|Role||Civil utility aircraft|
|First flight||22 October 1976|
|Introduction||20 May 1977|
The EMB 121 Xingu, named after a Brazilian indigenous tribe and a river in the Amazon, was
developed on the Bandeirante platform. It was designed for the executive transportation market
and had a capacity for up to eight passengers, and was the first pressurized aircraft built in
Brazil. The pressurization allowed the airplane to fly at an altitude of 28,000 feet (8,534
meters), above cloud formations and most atmospheric disturbances, while maintaining an
internal pressure equivalent to 8,000 feet (2,438 meters), thus ensuring passenger comfort.

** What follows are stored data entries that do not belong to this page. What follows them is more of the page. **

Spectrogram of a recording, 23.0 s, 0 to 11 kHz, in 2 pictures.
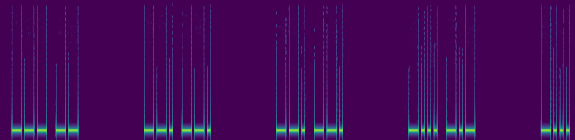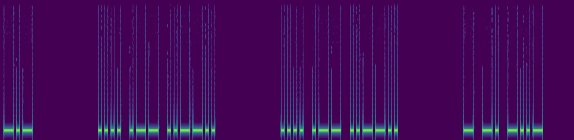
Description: Morse code, heard as a keyed tone, about 19 wpm, 800 Hz. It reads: OM GG GG BK BK HW? HW? TNX
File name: Abreviations / Abreviations mp3s / Abreviations@18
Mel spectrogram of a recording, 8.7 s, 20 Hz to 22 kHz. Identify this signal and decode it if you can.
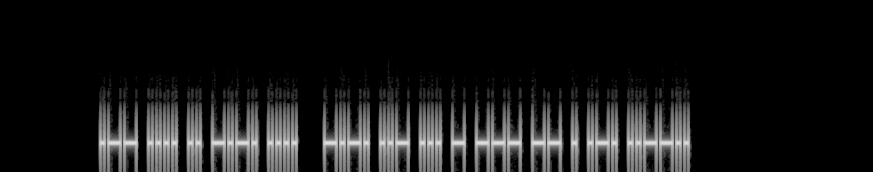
Morse code, heard as a keyed tone, about 30 wpm, 700 Hz. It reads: WHICH CUSTOMER?
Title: Sentences from Top 1100 Words 30wpm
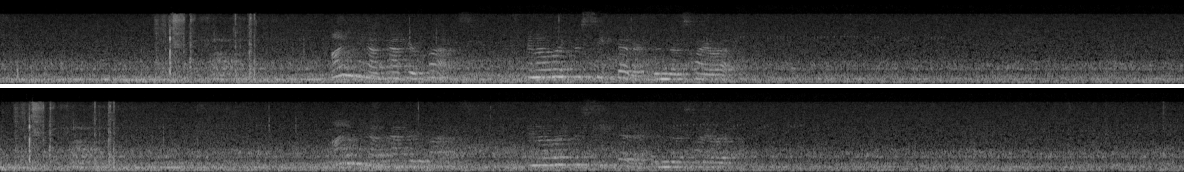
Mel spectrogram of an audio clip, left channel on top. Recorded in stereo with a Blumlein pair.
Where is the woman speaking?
25° left, 4 m.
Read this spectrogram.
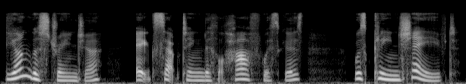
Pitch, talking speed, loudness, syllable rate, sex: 225 Hz, 130 wpm, -19 LUFS, 3.2 syllables/s, female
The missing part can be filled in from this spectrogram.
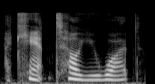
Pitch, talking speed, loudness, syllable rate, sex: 220 Hz, 190 wpm, -16 LUFS, 3.7 syllables/s, female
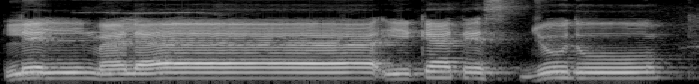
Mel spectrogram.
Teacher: لام کے اوپر بڑی مد ہے جس کی وجہ سے اس کو 3 سے 5 گنا لمبا کریں گے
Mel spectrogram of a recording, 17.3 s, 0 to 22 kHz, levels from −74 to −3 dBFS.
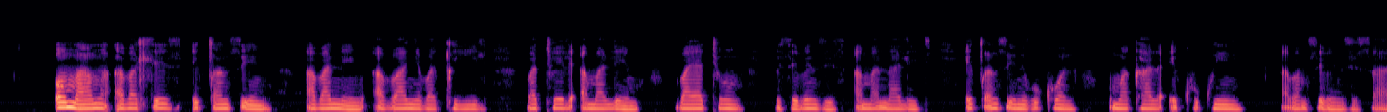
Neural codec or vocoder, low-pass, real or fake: none; 5.4 kHz; real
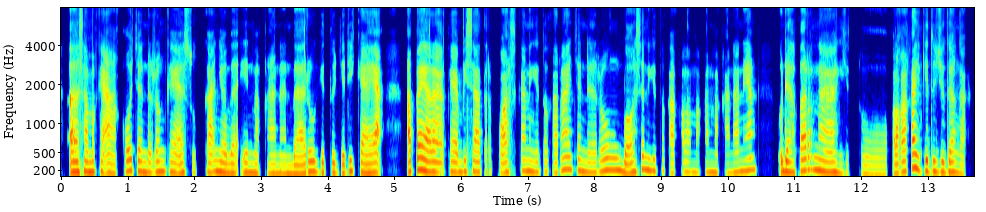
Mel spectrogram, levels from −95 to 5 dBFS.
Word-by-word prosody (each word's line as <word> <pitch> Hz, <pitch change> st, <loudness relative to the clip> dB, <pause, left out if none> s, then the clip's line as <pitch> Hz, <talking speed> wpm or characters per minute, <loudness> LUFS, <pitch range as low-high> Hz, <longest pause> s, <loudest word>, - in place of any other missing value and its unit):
eee, 175 Hz, -1 st, +6 dB
sama 175 Hz, +1 st, +2 dB
kayak 160 Hz, -3 st, 0 dB
aku, 185 Hz, +2 st, 0 dB
cenderung 175 Hz, 0 st, 0 dB
kayak 165 Hz, -3 st, 0 dB
suka 160 Hz, +1 st, -4 dB
nyobain 165 Hz, -1 st, +1 dB
makanan 150 Hz, -1 st, -3 dB
baru 155 Hz, +5 st, +2 dB
gitu. 160 Hz, -1 st, -2 dB
Jadi 155 Hz, +5 st, -1 dB
kayak 165 Hz, -3 st, +2 dB, 0.4 s
apa 180 Hz, +4 st, +1 dB
ya, 190 Hz, -, +8 dB
ra 170 Hz, -, +4 dB
kayak 170 Hz, -1 st, -1 dB
bisa 175 Hz, -1 st, -1 dB
terpuaskan 175 Hz, +1 st, -3 dB
gitu. 175 Hz, +1 st, -7 dB
Karena 205 Hz, +7 st, -1 dB
cenderung 190 Hz, +1 st, 0 dB
bosen 175 Hz, +5 st, +1 dB
gitu, 190 Hz, 0 st, -5 dB
Kak, 160 Hz, -1 st, -5 dB
kalau 170 Hz, +1 st, -6 dB
makan 170 Hz, 0 st, -8 dB
makanan 165 Hz, +1 st, -5 dB
yang 200 Hz, +2 st, -1 dB, 0.4 s
udah 175 Hz, -2 st, +4 dB
pernah 190 Hz, -4 st, +3 dB
gitu. 140 Hz, -3 st, -8 dB
Kalau 155 Hz, -, +2 dB
Kakak 200 Hz, +2 st, +3 dB
gitu 185 Hz, 0 st, +2 dB, 0.2 s
juga 175 Hz, -, +2 dB
nggak? 150 Hz, -4 st, -5 dB
170 Hz, 160 wpm, -21 LUFS, 160-185 Hz, 0.4 s, ya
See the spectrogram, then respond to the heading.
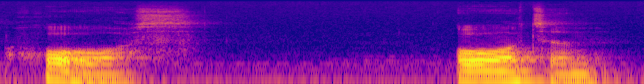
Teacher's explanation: the or sound is produced with the lips strongly rounded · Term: O sound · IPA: /ɔː/, ɔː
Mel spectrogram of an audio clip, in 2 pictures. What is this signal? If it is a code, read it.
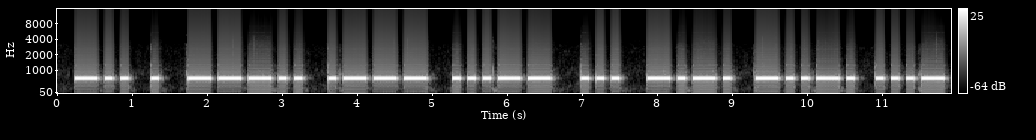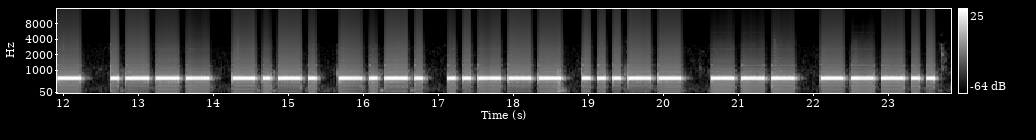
Morse code, heard as a keyed tone, about 12 wpm, 650 Hz. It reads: DE 8J3SC/3 JCC23O8
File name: jh8cbh / 2022cw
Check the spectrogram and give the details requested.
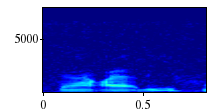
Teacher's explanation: عین نرمی سے ادا ہونی چاہیے، یہ حمزہ نہیں، یہ حمزہ سختی سے ادا ہوتا ہے. حمزہ ہوتا تو ہم اس طرح ادا کرتے.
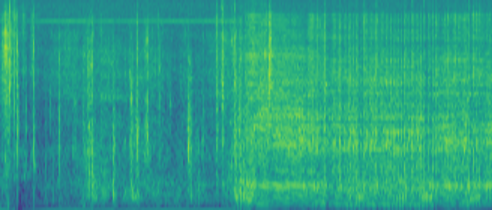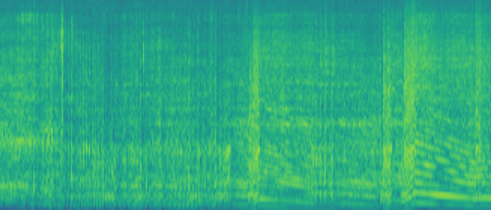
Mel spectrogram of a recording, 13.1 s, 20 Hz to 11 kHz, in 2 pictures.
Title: 2000 kx125 start up after rebuild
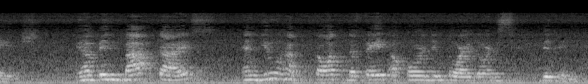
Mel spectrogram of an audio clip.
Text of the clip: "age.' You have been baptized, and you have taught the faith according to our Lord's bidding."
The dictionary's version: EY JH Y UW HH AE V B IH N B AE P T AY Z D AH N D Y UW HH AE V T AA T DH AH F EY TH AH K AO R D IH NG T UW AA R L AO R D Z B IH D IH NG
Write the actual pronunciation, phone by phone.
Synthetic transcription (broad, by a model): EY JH Y UW HH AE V B IH N B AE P T AY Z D AH N D Y UW HH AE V T AA T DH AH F EY T AH K AO R D IH NG T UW AA R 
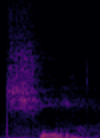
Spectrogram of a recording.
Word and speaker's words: Qi: it I'm cultivating chi chi is spelled Qi but it sounds like CH Chi is essential vital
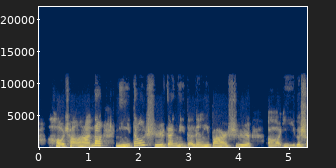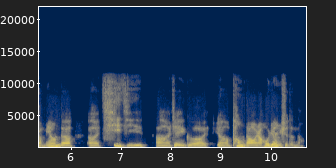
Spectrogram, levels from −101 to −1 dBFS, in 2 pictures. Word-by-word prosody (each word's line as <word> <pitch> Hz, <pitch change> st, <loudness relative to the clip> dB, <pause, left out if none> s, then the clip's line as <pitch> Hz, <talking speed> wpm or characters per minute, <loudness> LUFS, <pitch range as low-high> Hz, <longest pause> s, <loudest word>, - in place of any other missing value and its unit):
好 180 Hz, -, +2 dB
长 175 Hz, -2 st, 0 dB
啊。 185 Hz, -2 st, +4 dB
那 325 Hz, +2 st, +5 dB, 0.3 s
你 210 Hz, -6 st, +3 dB
当 330 Hz, -, 0 dB
时 210 Hz, -, 0 dB
跟 270 Hz, +2 st, +1 dB
你 205 Hz, -1 st, -2 dB
的 175 Hz, -2 st, -1 dB
另 235 Hz, +2 st, 0 dB
一 200 Hz, -, +3 dB
半 230 Hz, +4 st, 0 dB
儿 195 Hz, -3 st, +2 dB
是， 205 Hz, -3 st, 0 dB, 0.3 s
呃， 175 Hz, -2 st, -2 dB
以 180 Hz, -4 st, -7 dB
一 175 Hz, -, -6 dB
个 220 Hz, +3 st, +1 dB
什 225 Hz, -, 0 dB
么 170 Hz, -, -10 dB
样 210 Hz, 0 st, +3 dB
的， 170 Hz, 0 st, +2 dB, 0.3 s
呃， 160 Hz, 0 st, -3 dB
契 275 Hz, -, -2 dB
机， 175 Hz, -1 st, -6 dB, 0.2 s
呃， 155 Hz, -1 st, -3 dB
这 160 Hz, -4 st, -2 dB
个， 145 Hz, -1 st, -1 dB, 0.3 s
呃， 150 Hz, -4 st, -3 dB
碰 235 Hz, -7 st, +2 dB
到， 170 Hz, -3 st, +4 dB
然 -, -, +2 dB
后 185 Hz, 0 st, +2 dB
认 195 Hz, -3 st, +3 dB
识 -, -, -5 dB
的 -, -, -14 dB
呢？ 215 Hz, +4 st, -14 dB
190 Hz, 215 characters per minute, -23 LUFS, 170-220 Hz, 0.3 s, 那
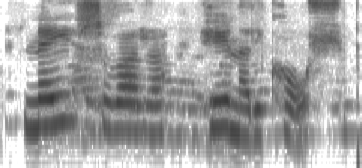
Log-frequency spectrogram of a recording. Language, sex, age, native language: Icelandic, female, 9, Icelandic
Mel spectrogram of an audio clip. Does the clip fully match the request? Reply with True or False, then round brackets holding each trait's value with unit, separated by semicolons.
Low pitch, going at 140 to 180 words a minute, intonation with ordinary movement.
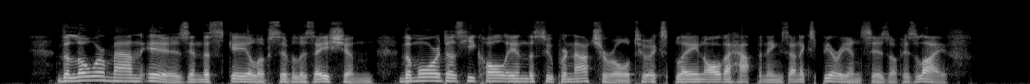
False (120 Hz; 155 wpm; 6.0 semitones)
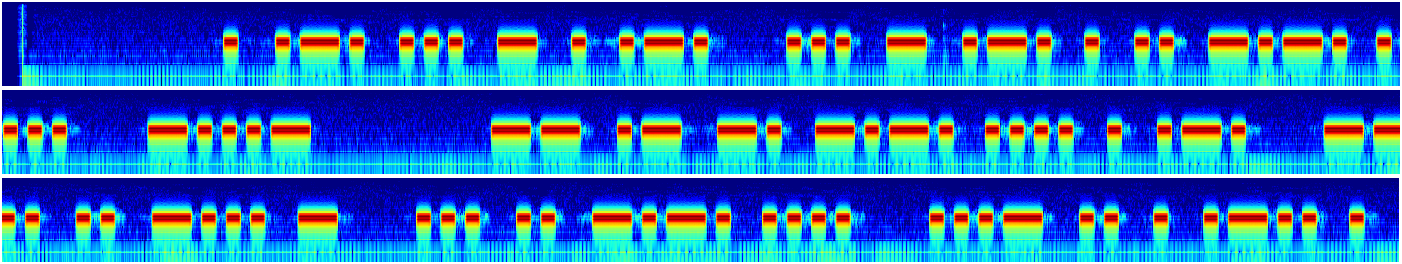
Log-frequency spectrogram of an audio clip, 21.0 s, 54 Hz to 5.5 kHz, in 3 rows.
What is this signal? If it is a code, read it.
Morse code, heard as a keyed tone, about 20 wpm, 630 Hz, with radio noise. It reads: ERSTER STREICH <BT> MANCHER GIBT SICH VIELE
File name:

Although the structure of the airplane was based on that of the Bandeirante, it received more
powerful engines. Another innovation was the Xingus T-shaped tail, where the horizontal
stabilizer was placed at the top of the vertical fin. In this way, the wash of the propellers did not
affect the horizontal stabilizer, ensuring a lower vibration and noise level.
The first prototype of the Xingu, tail number PP-ZXI, took its first flight on October 22, 1976,
before it had become pressurized. The official presentation of the aircraft took place at
Embraer, on December 4, that same year. In May 1977, the Xingu successfully flew with the
pressurization system in operation.
The first customer was the Brazilian Air Force (Forca Aerea Brasileira FAB), to serve with
the Special Transportation Group (Grupo de Transporte Especial? GTE), headquartered in
Brasilia. The prototype of the Xingu was the first Brazilian-made airplane to cross the
Atlantic, together with a Bandeirante, in the colors of Frances Air Littoral, on May 26, 1977.
The Xingu was certified in 1979, and enjoyed excellent acceptance on the international
market. In France, for example, the aircraft has been used to train pilots, since 1983, and the
French Air Force has decided to extend its operational life to 2025, by modernizing the
electronic systems. This will keep the Xingu aircraft in operation for 42 consecutive years,
which is a rarity in the industry.
- EMB 121A Xingu I: Pratt & Whitney Canada PT6A-28
- EMB 121A1 Xingu II: Pratt & Whitney Canada PT6A-135
- EMB 121V Xingu III: Pratt & Whitney Canada PT6A-42
- EMB 123 Tapajas: planned version with Pratt & Whitney Canada PT6A-45
- VU-9: Brazilian Air Force version.
- Brazilian Air Force
- French Air Force
- French Navy
- Crew: Two
- Capacity: 8 or 9 passengers
- Length: 12.25 m (40 ft 2 in)
- Wingspan: 14.05 m (46 ft 1 in)
- Height: 4.84 m (15 ft 10 in)
- Wing area: 27.50 sq m (296.0 sq ft)
- Empty weight: 3,500 kg (7,716 lb)
- Max takeoff weight: 5,670 kg (12,500 lb)
- Powerplant: 2 x Pratt & Whitney Canada PT6A-135 turboprop engines, 560 kW (750 shp) each
- Maximum speed: 466 km/h (252 knots, 290 mph)
- Cruise speed: 380 km/h (205 knots, 236 mph)
- Stall speed: 141 km/h (76 knots, 87 mph)
- Range: 2,278 km (1,230 nm, 1,415 mi)
- Service ceiling: 8,535 m (28,000 ft)
- Rate of climb: 9.1 m/s (1,800 ft/min)